Task requirements: From the entries below, write out exactly the lines between the line holding "Any unwanted sounds" and the line holding "Spectrogram of a recording, 5.0", inclusive, excluding any pictures.

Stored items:
Content starts
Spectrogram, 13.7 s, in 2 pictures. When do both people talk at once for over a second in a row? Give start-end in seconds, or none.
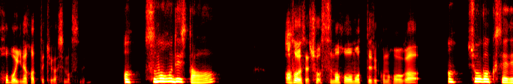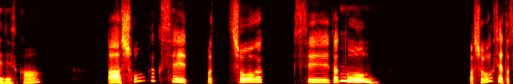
none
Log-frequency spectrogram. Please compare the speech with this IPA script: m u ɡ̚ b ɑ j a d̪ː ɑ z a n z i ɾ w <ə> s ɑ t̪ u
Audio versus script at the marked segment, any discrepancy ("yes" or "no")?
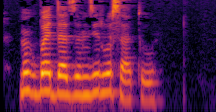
no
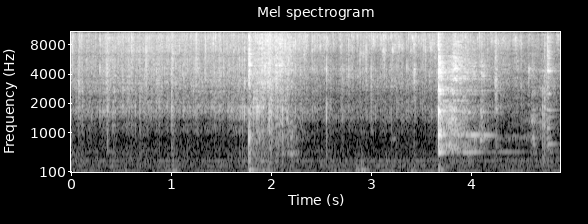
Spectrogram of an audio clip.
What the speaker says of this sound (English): Now I'm going to put some of my veggies in this same oil because you want the flavor of your sausage in this oil.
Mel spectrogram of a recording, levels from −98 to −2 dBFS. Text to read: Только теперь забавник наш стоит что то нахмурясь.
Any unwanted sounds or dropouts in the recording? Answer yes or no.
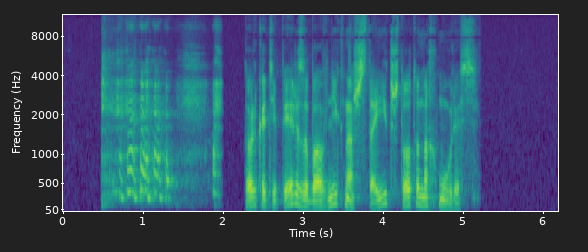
yes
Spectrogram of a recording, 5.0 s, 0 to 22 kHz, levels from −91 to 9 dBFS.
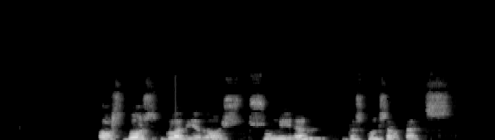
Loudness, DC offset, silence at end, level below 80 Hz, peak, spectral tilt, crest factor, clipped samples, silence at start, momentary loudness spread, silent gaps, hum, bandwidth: -19 LUFS; under 0.1%; 0.55 s; -74 dBFS; 0 dBFS; -5.5 dB/octave; 20 dB; under 0.1%; 1 s; 20 LU; none; none; 7.6 kHz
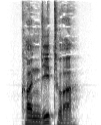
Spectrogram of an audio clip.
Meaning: confectioner, pastry cook (male or of unspecified gender)
- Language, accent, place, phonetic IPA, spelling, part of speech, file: German, Germany, Berlin, [kɔnˈdiːtoːɐ̯], Konditor, noun, De-Konditor.ogg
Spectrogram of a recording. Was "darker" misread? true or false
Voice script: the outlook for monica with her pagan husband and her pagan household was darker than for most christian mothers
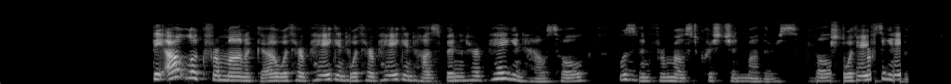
true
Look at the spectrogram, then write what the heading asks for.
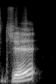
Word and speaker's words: Jit: And I'm just like, actually, it's Jit. Okay. Yeah. People if they say my name wrong. Oh It's It's Jit, not get. Yeah, it's Jit. So, is it is it like legit, right?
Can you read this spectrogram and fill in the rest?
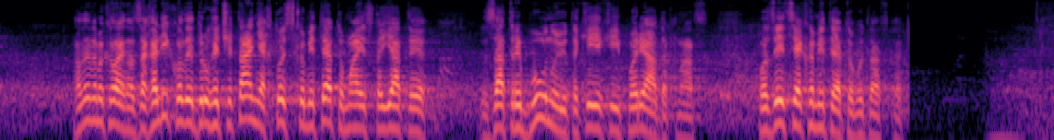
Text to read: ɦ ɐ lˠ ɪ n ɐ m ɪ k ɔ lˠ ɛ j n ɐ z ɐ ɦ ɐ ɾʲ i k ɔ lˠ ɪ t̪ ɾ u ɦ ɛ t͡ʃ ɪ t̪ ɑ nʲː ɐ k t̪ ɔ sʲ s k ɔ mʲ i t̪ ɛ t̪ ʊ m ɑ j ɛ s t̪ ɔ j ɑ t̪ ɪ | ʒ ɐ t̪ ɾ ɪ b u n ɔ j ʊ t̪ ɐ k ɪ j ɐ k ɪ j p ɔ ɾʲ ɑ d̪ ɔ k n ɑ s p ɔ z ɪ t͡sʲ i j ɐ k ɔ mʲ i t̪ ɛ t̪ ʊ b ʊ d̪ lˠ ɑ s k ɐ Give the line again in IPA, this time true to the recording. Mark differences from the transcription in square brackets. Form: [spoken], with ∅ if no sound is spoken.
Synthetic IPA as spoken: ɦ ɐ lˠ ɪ n ɐ m ɪ k ɔ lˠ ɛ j n ɐ z ɐ ɦ ɐ [lʲ] i k ɔ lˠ ɪ [d̪] ɾ u ɦ ɛ t͡ʃ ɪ t̪ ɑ nʲː ɐ [x] t̪ ɔ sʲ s k ɔ mʲ i t̪ ɛ t̪ ʊ m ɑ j ɛ s t̪ ɔ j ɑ t̪ ɪ | [z] ɐ t̪ ɾ ɪ b u n ɔ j ʊ t̪ ɐ k ɪ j ɐ k ɪ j p ɔ ɾʲ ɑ d̪ ɔ k n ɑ s p ɔ z ɪ t͡sʲ i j ɐ k ɔ mʲ i t̪ ɛ t̪ ʊ b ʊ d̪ lˠ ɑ s k ɐ

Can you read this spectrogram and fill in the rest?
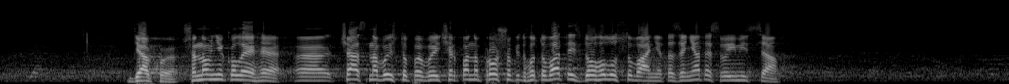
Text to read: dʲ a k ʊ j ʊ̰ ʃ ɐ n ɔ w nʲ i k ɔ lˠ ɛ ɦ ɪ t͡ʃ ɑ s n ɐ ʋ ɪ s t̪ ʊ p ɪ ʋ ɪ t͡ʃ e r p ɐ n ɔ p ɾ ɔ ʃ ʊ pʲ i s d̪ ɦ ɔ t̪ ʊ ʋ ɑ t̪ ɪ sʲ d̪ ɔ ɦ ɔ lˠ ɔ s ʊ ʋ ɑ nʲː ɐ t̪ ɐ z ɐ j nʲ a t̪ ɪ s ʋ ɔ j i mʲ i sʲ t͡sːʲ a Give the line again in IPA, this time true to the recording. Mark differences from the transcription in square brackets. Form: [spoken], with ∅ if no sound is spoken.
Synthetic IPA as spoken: dʲ a k ʊ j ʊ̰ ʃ ɐ n ɔ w nʲ i k ɔ lˠ ɛ ɦ ɪ t͡ʃ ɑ s n ɐ ʋ ɪ s t̪ ʊ p ɪ ʋ ɪ t͡ʃ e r p ɐ n ɔ p ɾ ɔ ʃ ʊ pʲ i [∅] d̪ ɦ ɔ t̪ ʊ ʋ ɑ t̪ ɪ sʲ d̪ ɔ ɦ ɔ lˠ ɔ s ʊ ʋ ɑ nʲː ɐ t̪ ɐ z ɐ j nʲ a t̪ ɪ s ʋ ɔ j i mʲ i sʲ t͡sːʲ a

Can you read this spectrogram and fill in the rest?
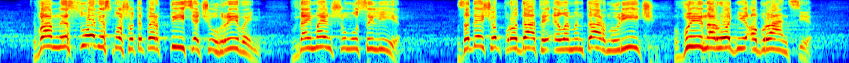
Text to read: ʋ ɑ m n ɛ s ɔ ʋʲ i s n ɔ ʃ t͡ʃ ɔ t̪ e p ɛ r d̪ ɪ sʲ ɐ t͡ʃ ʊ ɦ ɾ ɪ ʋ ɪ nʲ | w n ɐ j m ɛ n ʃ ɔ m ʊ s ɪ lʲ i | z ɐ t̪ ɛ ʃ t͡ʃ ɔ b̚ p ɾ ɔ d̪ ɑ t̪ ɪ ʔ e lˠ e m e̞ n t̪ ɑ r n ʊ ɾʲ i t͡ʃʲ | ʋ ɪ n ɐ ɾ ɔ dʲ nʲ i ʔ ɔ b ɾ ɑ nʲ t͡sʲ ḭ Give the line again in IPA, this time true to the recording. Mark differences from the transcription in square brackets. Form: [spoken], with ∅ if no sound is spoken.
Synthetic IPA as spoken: ʋ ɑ m n ɛ s ɔ ʋʲ i s n ɔ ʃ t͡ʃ ɔ t̪ e p ɛ r [t̪] ɪ sʲ ɐ t͡ʃ ʊ ɦ ɾ ɪ ʋ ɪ nʲ | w n ɐ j m ɛ n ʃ ɔ m ʊ s ɪ lʲ i | z ɐ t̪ ɛ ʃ t͡ʃ ɔ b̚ p ɾ ɔ d̪ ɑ t̪ ɪ ʔ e lˠ e m e̞ n t̪ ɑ r n ʊ ɾʲ i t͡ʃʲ | ʋ ɪ n ɐ ɾ ɔ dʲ nʲ i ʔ ɔ b ɾ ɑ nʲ t͡sʲ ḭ

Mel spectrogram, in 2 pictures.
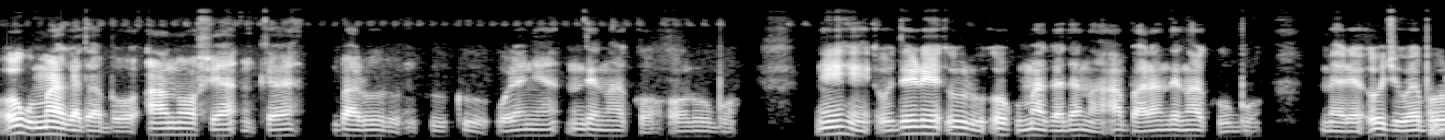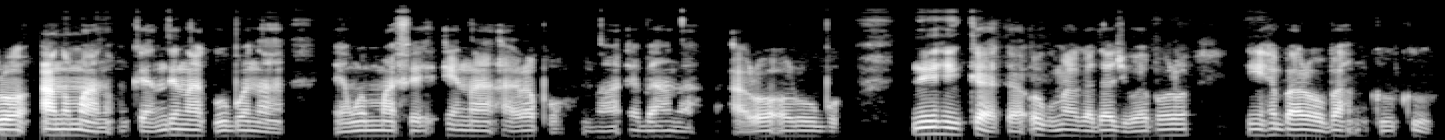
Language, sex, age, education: Igbo, male, 46-60, tertiary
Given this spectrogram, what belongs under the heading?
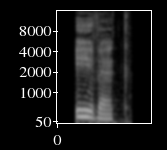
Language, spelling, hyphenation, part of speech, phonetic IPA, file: Hungarian, évek, évek, noun, [ˈeːvɛk], Hu-évek.ogg
- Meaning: nominative plural of év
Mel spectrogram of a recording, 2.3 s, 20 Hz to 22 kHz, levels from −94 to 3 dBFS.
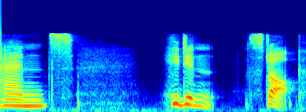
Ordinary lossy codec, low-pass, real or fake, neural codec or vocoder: MP3, 64 kbps; 7.2 kHz; real; none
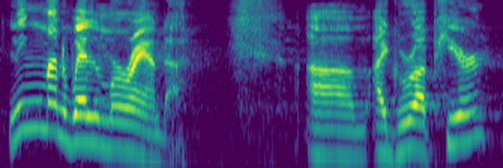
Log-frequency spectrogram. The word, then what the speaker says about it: Lin-Manuel Miranda: into Musical theater uh I pronounced my name Ling Manuel Miranda um I grew up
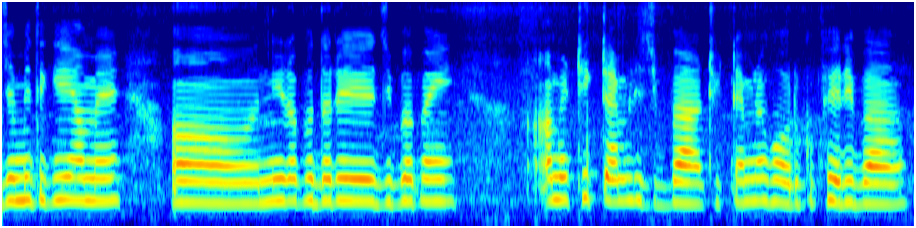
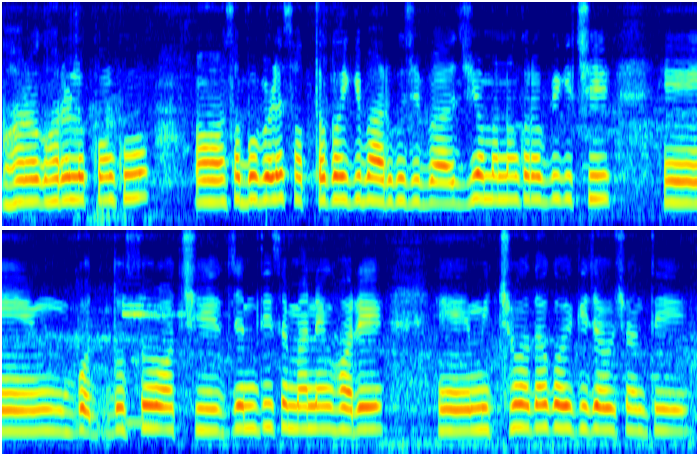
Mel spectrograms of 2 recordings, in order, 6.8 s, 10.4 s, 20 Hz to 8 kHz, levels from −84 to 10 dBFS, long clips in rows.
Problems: background sounds at intervals, background conversations at intervals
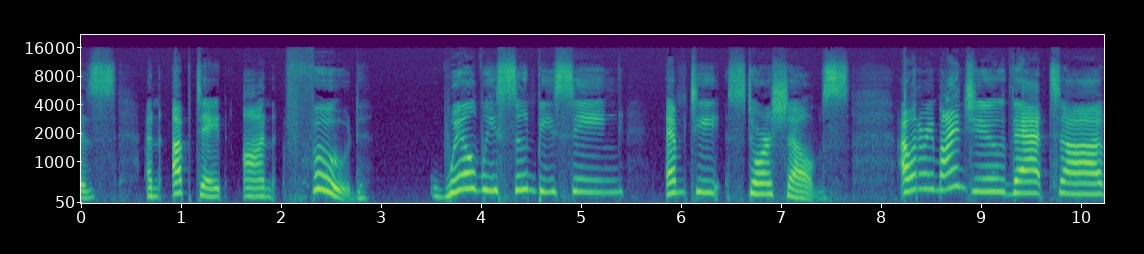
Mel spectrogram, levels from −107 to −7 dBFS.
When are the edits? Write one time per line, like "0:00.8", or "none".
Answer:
0:08.1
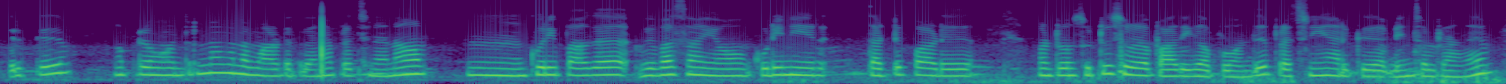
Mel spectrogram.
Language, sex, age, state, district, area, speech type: Tamil, female, 18-30, Tamil Nadu, Tiruvannamalai, rural, spontaneous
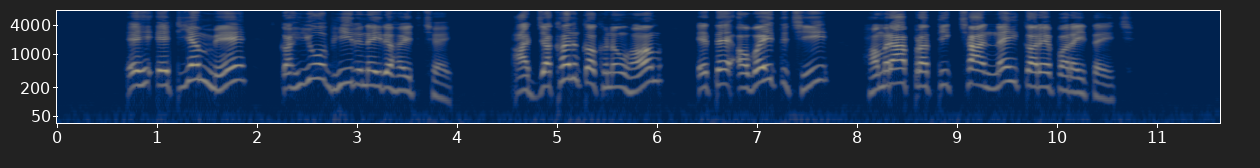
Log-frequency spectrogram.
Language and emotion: Maithili, surprised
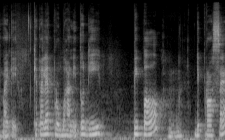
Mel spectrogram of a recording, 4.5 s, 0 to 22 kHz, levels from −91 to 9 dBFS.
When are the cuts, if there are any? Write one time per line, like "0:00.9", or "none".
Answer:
none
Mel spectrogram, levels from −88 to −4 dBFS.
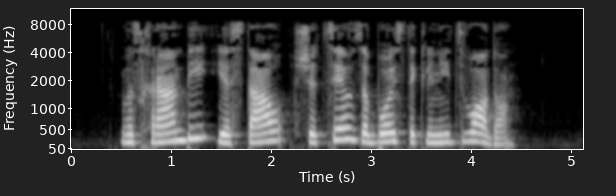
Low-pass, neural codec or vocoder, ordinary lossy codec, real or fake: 10.8 kHz; none; MP3, 32 kbps; real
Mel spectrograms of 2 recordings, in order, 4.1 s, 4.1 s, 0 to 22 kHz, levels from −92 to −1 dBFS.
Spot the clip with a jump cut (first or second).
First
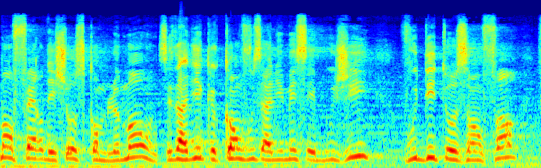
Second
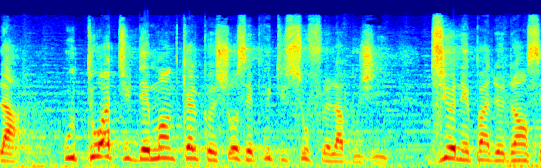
first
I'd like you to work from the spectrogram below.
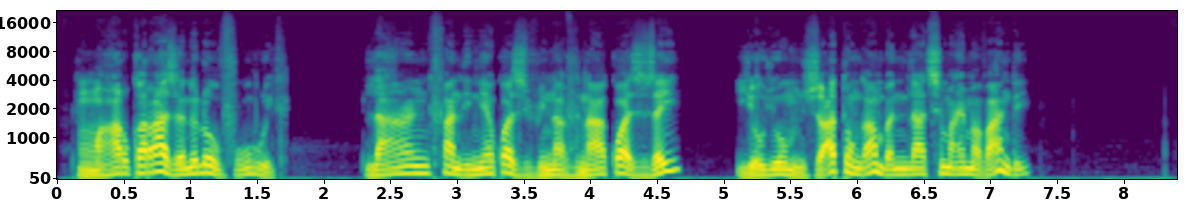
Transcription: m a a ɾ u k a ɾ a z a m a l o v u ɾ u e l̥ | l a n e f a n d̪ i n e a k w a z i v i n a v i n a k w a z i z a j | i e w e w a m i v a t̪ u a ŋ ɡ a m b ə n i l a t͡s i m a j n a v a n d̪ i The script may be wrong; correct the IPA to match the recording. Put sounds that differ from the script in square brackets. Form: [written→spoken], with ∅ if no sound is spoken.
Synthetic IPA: m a a ɾ u k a ɾ a z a [m→n] a l o v u ɾ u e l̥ | l a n [e→i] f a n d̪ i n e a k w a z i v i n a v i n a k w a z i z a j | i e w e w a m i [v→z] a t̪ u a ŋ ɡ a m b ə n i l a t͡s i m a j [n→m] a v a n d̪ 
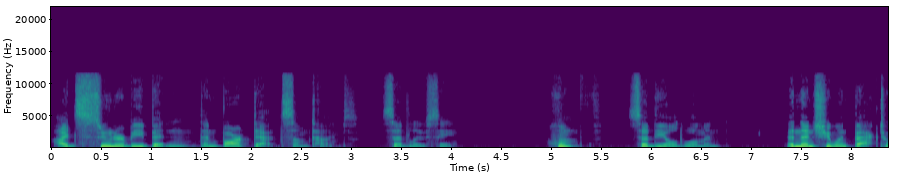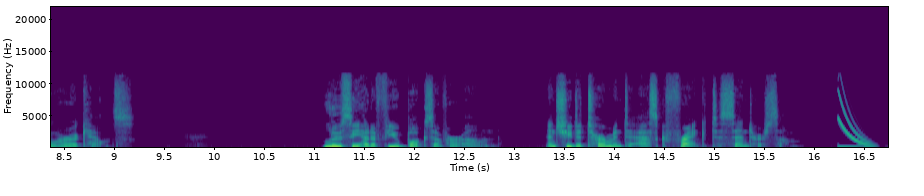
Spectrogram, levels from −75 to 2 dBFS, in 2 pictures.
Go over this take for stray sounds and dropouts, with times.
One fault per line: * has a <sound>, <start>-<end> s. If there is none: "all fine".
* has a chirp, 16.2-16.7 s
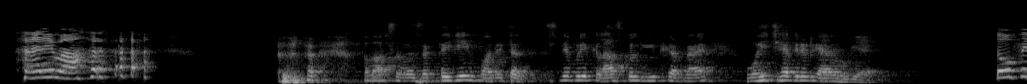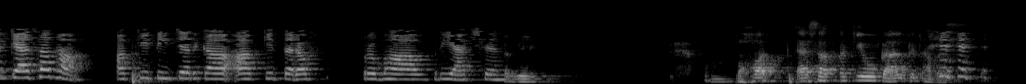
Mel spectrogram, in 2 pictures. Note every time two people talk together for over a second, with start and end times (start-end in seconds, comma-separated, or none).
none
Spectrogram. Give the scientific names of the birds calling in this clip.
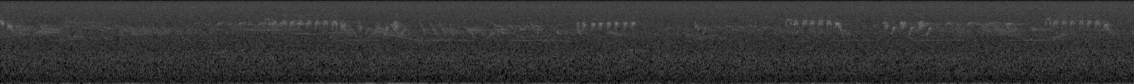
Poecile gambeli, Sitta canadensis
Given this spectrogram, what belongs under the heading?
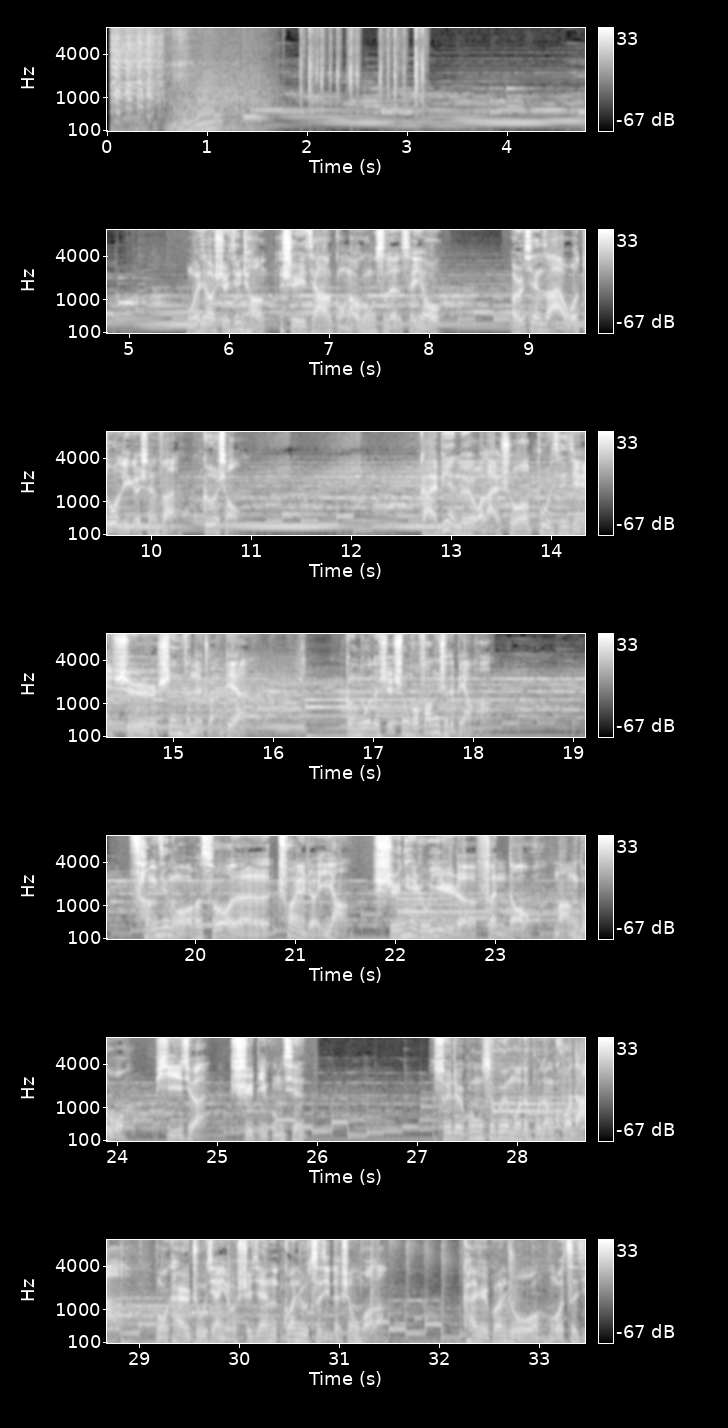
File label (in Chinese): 男 广播 普通人; 奔驰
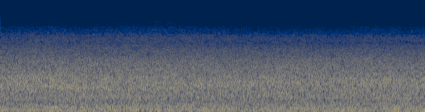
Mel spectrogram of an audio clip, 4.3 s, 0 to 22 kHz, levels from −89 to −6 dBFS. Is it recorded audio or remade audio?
recorded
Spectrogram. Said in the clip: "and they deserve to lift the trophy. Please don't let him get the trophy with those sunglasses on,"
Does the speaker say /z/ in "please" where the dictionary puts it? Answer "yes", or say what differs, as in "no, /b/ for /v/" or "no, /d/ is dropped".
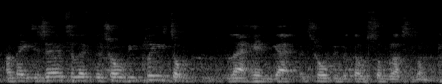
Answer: yes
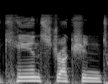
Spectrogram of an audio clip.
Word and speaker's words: Canstruction: Canstruction 2015, kind of like construction, but with cans of food. – That's correct.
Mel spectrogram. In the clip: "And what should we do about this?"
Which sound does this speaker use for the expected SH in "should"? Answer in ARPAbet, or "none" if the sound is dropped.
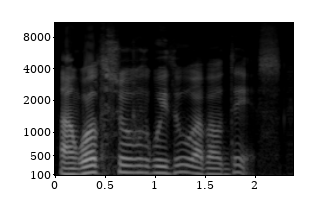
S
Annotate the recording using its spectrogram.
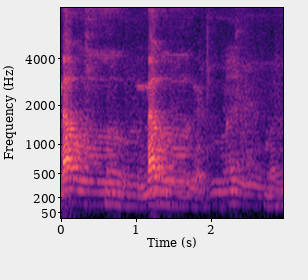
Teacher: Padahal ghain itu huruf rokhawah, suaranya berjalan, enggak berhenti.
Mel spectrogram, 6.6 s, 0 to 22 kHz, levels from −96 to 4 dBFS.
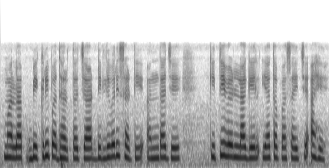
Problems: none marked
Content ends
Solved problem:
Any unwanted sounds or dropouts in the recording? Answer yes or no.
yes
Spectrogram of a recording, 5.0 s, 0 to 22 kHz, levels from −91 to 9 dBFS.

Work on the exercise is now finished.